Tai’s public statements praising the European Union’s heavy-handed approach to regulating U.S. tech companies, as embodied in the Digital Markets Act (DMA), further underscore her misplaced priorities. By suggesting a company’s nationality shouldn’t dictate who the USTR advocates for, Tai is effectively signaling that appeasing European regulators takes precedence over defending American firms and workers – an unacceptable abdication of her core responsibilities.

The USTR’s failure to push back against discriminatory foreign regulations like the DMA in its latest National Trade Estimate report, after flagging concerns for the past three years, sends the message that the Biden administration is unwilling to stand up for U.S. economic interests in digital trade. This dangerous approach risks ceding ground to adversaries like China in the fight for a free and open internet.

At a time of intensifying global competition, the United States cannot afford to have its chief trade negotiator prioritizing progressive politics over the prosperity of American businesses and workers.

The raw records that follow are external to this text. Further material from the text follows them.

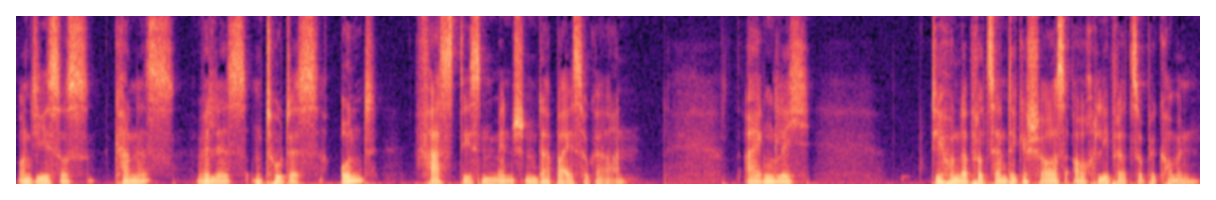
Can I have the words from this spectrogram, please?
Und Jesus kann es, will es und tut es und fasst diesen Menschen dabei sogar an. Eigentlich die hundertprozentige Chance, auch Lepra zu bekommen.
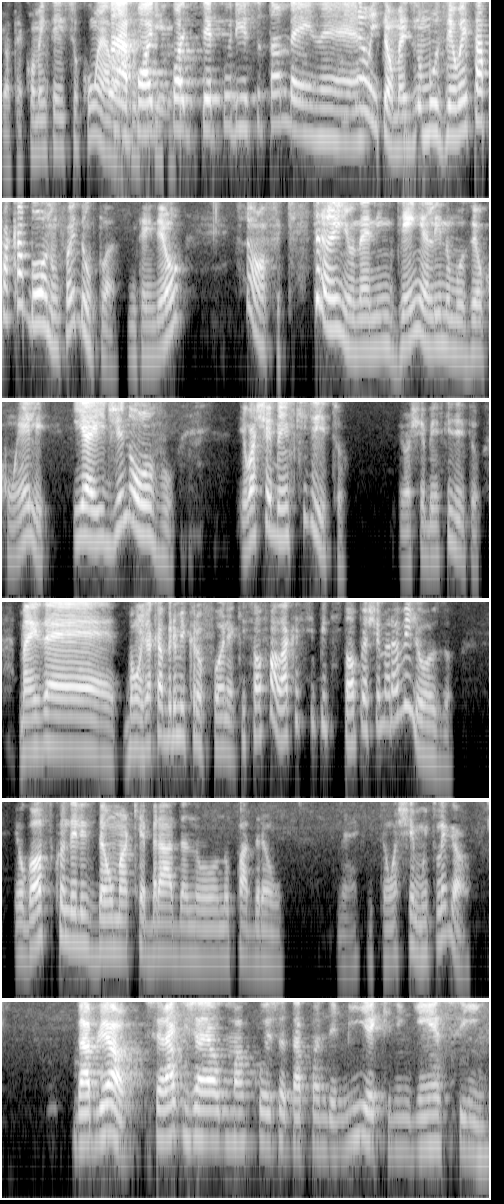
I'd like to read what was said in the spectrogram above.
Eu até comentei isso com ela. Ah, porque... pode, pode ser por isso também, né? Não, então, mas no museu a etapa acabou, não foi dupla, entendeu? Nossa, que estranho, né? Ninguém ali no museu com ele. E aí, de novo, eu achei bem esquisito. Eu achei bem esquisito. Mas é. Bom, já que abri o microfone aqui, só falar que esse pit stop eu achei maravilhoso. Eu gosto quando eles dão uma quebrada no, no padrão. Né? Então achei muito legal. Gabriel, será que já é alguma coisa da pandemia que ninguém assim.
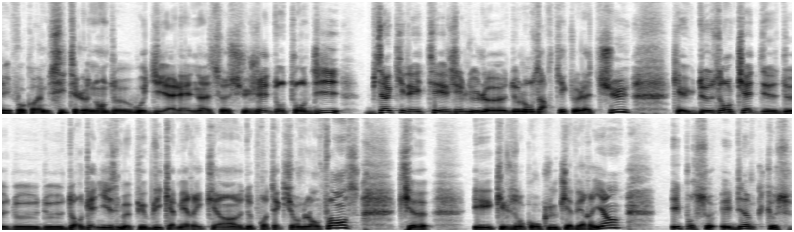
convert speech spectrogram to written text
Et il faut quand même citer le nom de Woody Allen à ce sujet, dont on dit, bien qu'il ait été, j'ai lu le- de longs articles là-dessus, qu'il y a eu deux enquêtes de- de- de- de- d'organismes publics américains de protection de l'enfance, et qu'ils ont conclu qu'il n'y avait rien. Et, pour ce, et bien que ce-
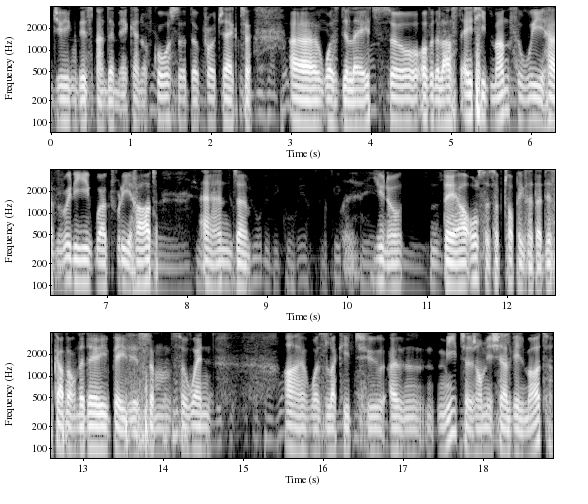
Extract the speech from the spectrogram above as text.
during this pandemic? And of course, uh, the project uh, was delayed. So over the last 18 months, we have really worked really hard. And, um, you know, there are all sorts of topics that I discover on a daily basis. Um, so when I was lucky to uh, meet Jean-Michel Wilmotte,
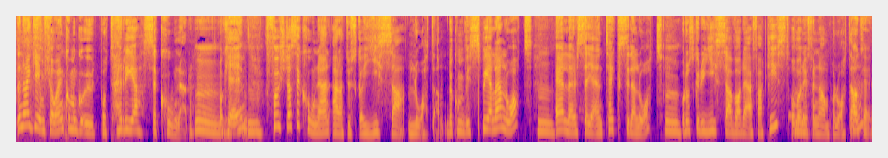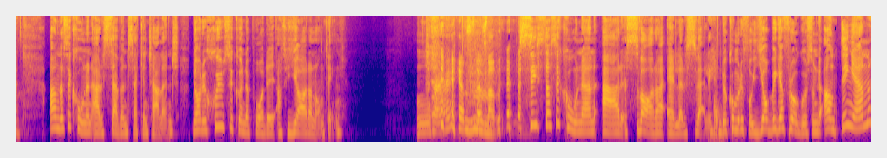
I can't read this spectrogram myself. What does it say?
Den här gameshowen kommer gå ut på tre sektioner. Okej? Första sektionen är att du ska gissa låten. Då kommer vi spela en låt eller säga en text till en låt. Och Då ska du gissa vad det är för artist och vad det är för namn på låten. Okej. Andra sektionen är seven second challenge. Då har du sju sekunder på dig att göra någonting. Okej? Sista sektionen är svara eller svälj. Då kommer du få jobbiga frågor som du antingen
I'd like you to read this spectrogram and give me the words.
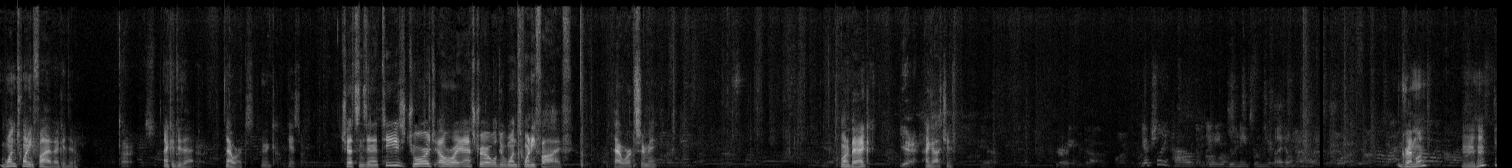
125. I could do. All right. I could do that. That works. There we go. Yes. Jetsons NFTs. George Elroy Astro. We'll do 125. That works for me. Want a bag? Yeah. I got you. You actually have a Looney Tunes, but I don't know. Gremlin? Mm-hmm.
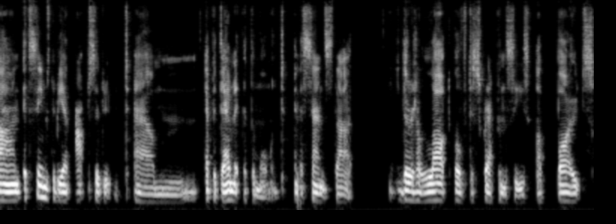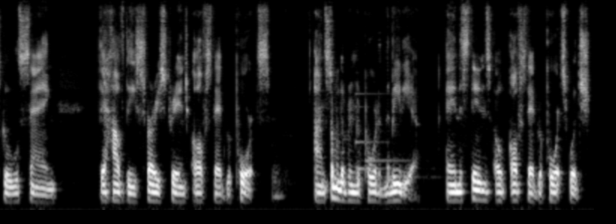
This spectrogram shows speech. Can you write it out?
And it seems to be an absolute um, epidemic at the moment, in a sense that there's a lot of discrepancies about schools saying they have these very strange Ofsted reports, and some of them have been reported in the media in the stands of Ofsted reports, which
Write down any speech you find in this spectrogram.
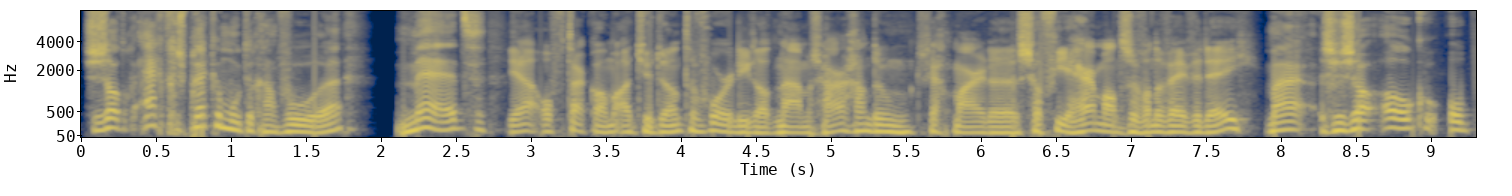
ze zal toch echt gesprekken moeten gaan voeren met... Ja, of daar komen adjudanten voor die dat namens haar gaan doen. Zeg maar de Sofie Hermansen van de VVD. Maar ze zal ook op...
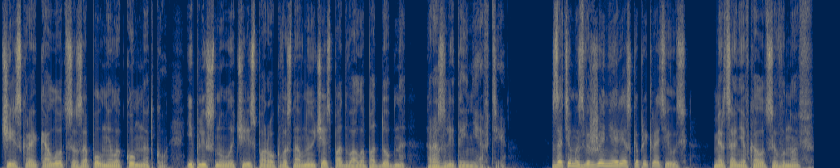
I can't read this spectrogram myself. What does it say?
через край колодца заполнила комнатку и плеснула через порог в основную часть подвала, подобно разлитой нефти. Затем извержение резко прекратилось. Мерцание в колодце вновь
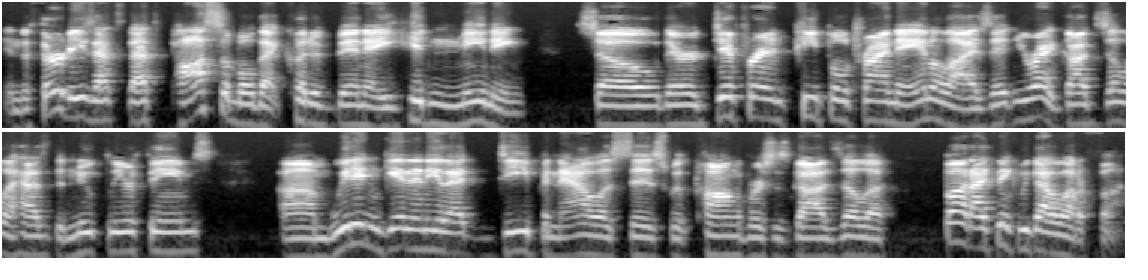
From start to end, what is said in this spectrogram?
in the 30s, that's that's possible. That could have been a hidden meaning. So there are different people trying to analyze it. And you're right, Godzilla has the nuclear themes. Um, we didn't get any of that deep analysis with Kong versus Godzilla, but I think we got a lot of fun.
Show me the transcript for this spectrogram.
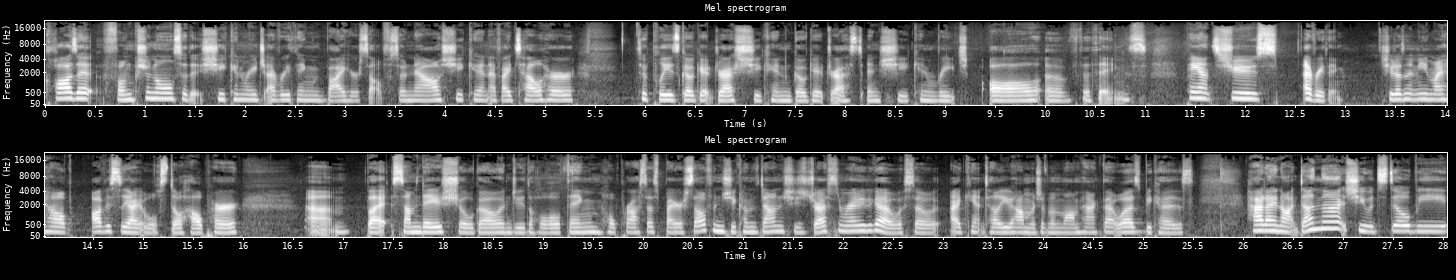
closet functional so that she can reach everything by herself. So now she can, if I tell her to please go get dressed, she can go get dressed and she can reach all of the things pants, shoes, everything. She doesn't need my help. Obviously, I will still help her. Um, but some days she'll go and do the whole thing, whole process by herself, and she comes down and she's dressed and ready to go. So I can't tell you how much of a mom hack that was because had I not done that, she would still be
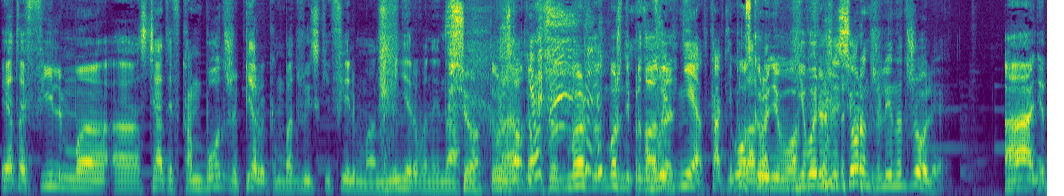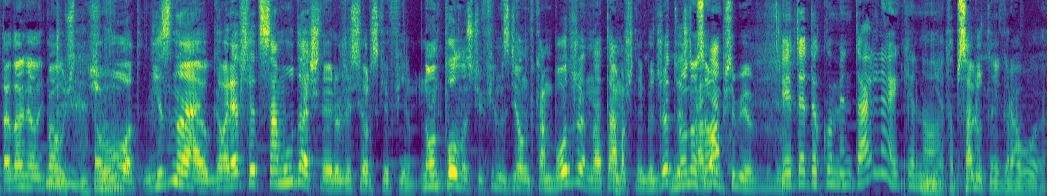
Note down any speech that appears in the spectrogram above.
Это фильм, э, э, снятый в Камбодже, первый камбоджийский фильм, э, номинированный на... Все, ты уже сказал, всё, можно, можно не Вы- продолжать. Нет, как не Оскар у продолжать? него. Его режиссер Анджелина Джоли. А, нет, тогда не получится ничего. Вот, не знаю. Говорят, что это самый удачный режиссерский фильм. Но он полностью фильм сделан в Камбодже на тамошний бюджет. Но на она- самом себе... Это документальное кино? Нет, абсолютно игровое.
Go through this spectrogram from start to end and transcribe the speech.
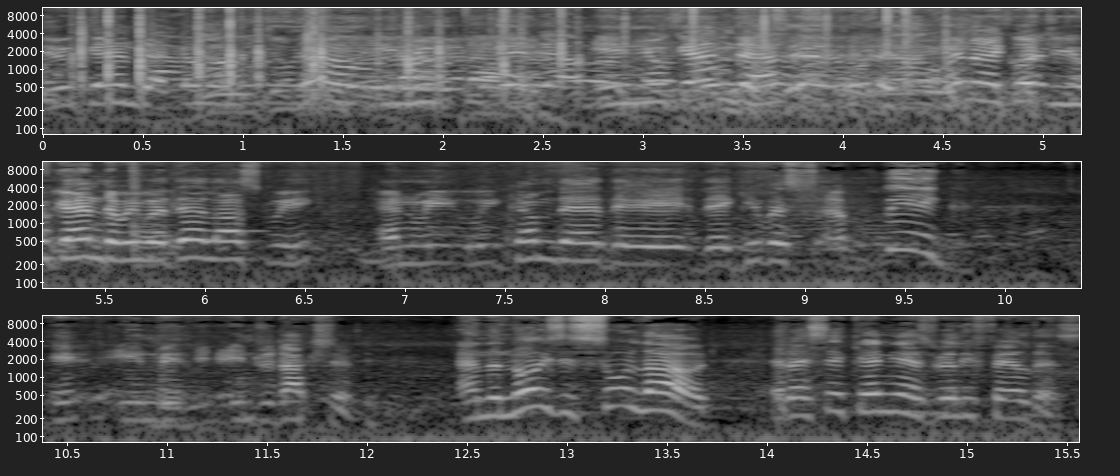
Uganda, come on. Now, in, U- in Uganda, when I go to Uganda, we were there last week, and we, we come there, they, they give us a big in, in, introduction. And the noise is so loud and I say Kenya has really failed us.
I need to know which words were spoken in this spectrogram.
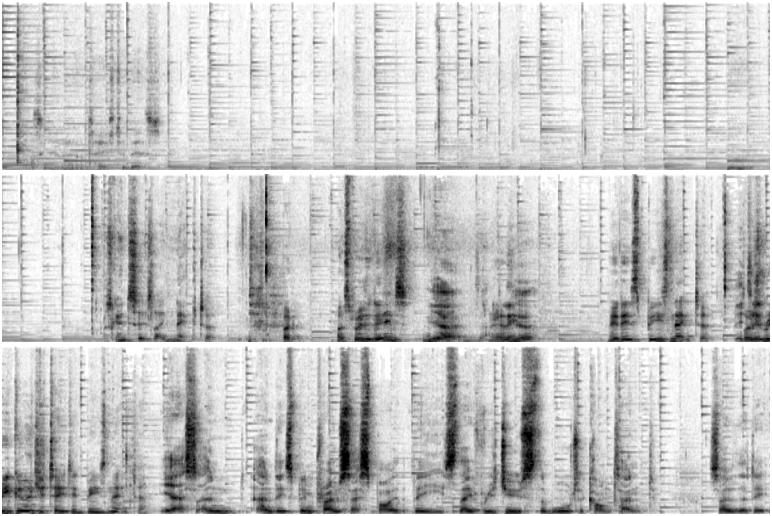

The U.S. tech sector is an indispensable driver of economic growth and competitiveness, and hamstringing its ability to thrive internationally to score political points is strategically short-sighted and economically self-defeating.

“The United States needs to be a leader in setting the rules of the road for digital trade so our creators and innovators get a fair shake in foreign markets … we must also push for digital trade rules that will protect the free and open internet, help small businesses, and push back on China’s model of digital surveillance and censorship”—U.S. Senate Finance Committee Chairman Ron Wyden (D-OR) during a committee hearing featuring USTR Katherine Tai. 

Ambassador Tai’s actions reflect a broader problem with the Biden administration’s approach to America’s tech industry. From its radical and misguided actions in U.S. antitrust law, including several frivolous cases against our leading national companies, to endorsing burdensome regulatory proposals in areas like content moderation and privacy, this administration has repeatedly subordinated American economic and consumer interests to ideological crusades. This weakens America’s position in the global digital economy and emboldens foreign governments to use burdensome regulation to exploit U.S. companies as piggy banks. USTR Tai’s passive approach to defending U.S. economic interests allows foreign governments to profit at the expense of American innovation.

It’s time for the Biden administration to reassert American leadership on digital trade. That starts with a U.S. Trade Representative who unapologetically advocates for U.S. innovators, entrepreneurs and workers, working to pry open international markets, break down barriers, and ensure a level playing field for U.S. firms. Anything less will have lasting consequences for American competitiveness in the 21st century.

The stakes are too high for half-measures and politicized capitulation. It’s time to put American interests first.